New Orleans — Recent cold snaps have prompted the New Orleans Fire Department to remind residents how to make sure that they are safe when they are trying to keep warm.
A fire that destroyed an Uptown duplex Thursday morning was caused by an unattended space heater, fire investigators determined. The resident speculated at the time that she might have left the heater on when she left for work that morning, and according the fire department, there was a noticeable hole in the floor of the bedroom where the heater had burned through.
The blaze, in the 2500 block of Freret street, was fought by about 43 firefighters. No one was injured.
But the hazards posed by space heaters are not limited to fire, according to the fire department. Unvented space heaters can also cause oxygen depletion and the production of carbon monoxide when fuel is burned incompletely, the department warned.
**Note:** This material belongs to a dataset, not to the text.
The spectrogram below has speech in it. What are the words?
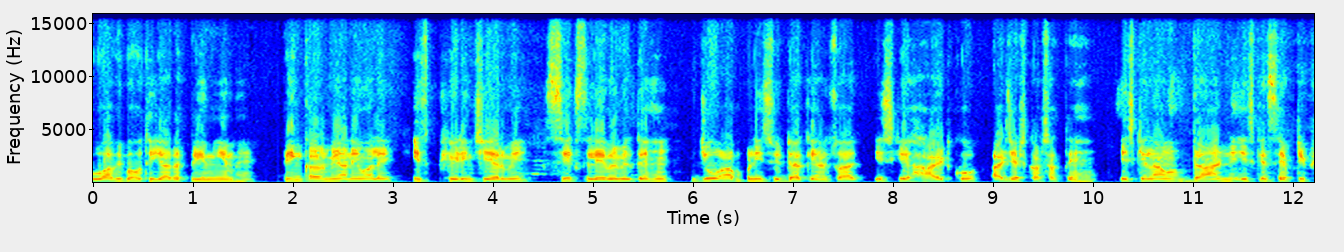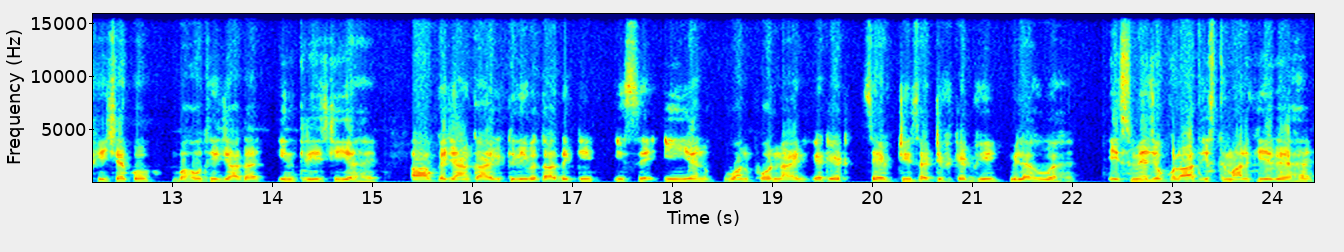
वह भी बहुत ही ज़्यादा प्रीमियम है। पिंक कलर में आने वाले इस फीडिंग चेयर में सिक्स लेवल मिलते हैं, जो आप अपनी सुविधा के अनुसार इसके हाइट को एडजस्ट कर सकते हैं। इसके अलावा ब्रांड ने इसके सेफ्टी फीचर को बहुत ही ज़्यादा इंक्रीज किया है। आपके जानकारी के लिए बता दें कि इससे E N one four nine eight eight safety certificate भी मिला हुआ है। इसमें जो क्लॉथ इस्तेमाल किया गया है,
Citing the arrival of colder weather, the fire department issued winter fire safety tips for space heaters, floor furnaces and fireplaces.
Space heaters should only be used in well-ventilated rooms, the fire department press release said, and they should be placed at a safe distance from curtains, furniture and other combustible items and never used to dry clothing and other items. They should be placed where they can’t be knocked over easily, and children should never be left alone with a space heater that is on.
Electric space heaters should be plugged directly into wall sockets and not extension cords, according to the fire department tip sheet, and people should check the cords to make sure they are not split or frayed.
Heaters should be unplugged when not in use, and nothing should be placed inside the grill on the front of the heater.
Residents also need to take precautions with floor furnaces, the release said. They should be cleaned and vacuumed prior to usage and clear of all coverings. They also should be checked for proper ventilation.
Gas heating sources should put out a clear blue flame. If the flame appears primarily orange or yellowish, it should be checked by a professional.
All gas heating sources need to be properly ventilated; the fire department recommends keeping a window slightly open to circulate fresh air and reduce carbon monoxide buildups in tightly sealed houses.
A stove or oven should never be used to heat a home as it can cause a buildup of deadly carbon monoxide gas.
The fire department also pointed out risks posed by seasonal decorations. Candles should be placed in a non-tip holder before they are lighted and should never be used near a Christmas tree or other decorations and displays that could burn.
Candles need to be kept away from curtains and should never be placed in windows or near exits.
Candles should never be left burning unattended or within the reach of small children.
Only seasoned wood should be used in wood stoves and fireplaces, and residents should make sure the chimney flue is open and that it is inspected by a professional.
A protective screen should be used in front of the fireplace, and ashes should be removed in a metal container.
The tip sheet warned against storing ashes, as they can re-ignite.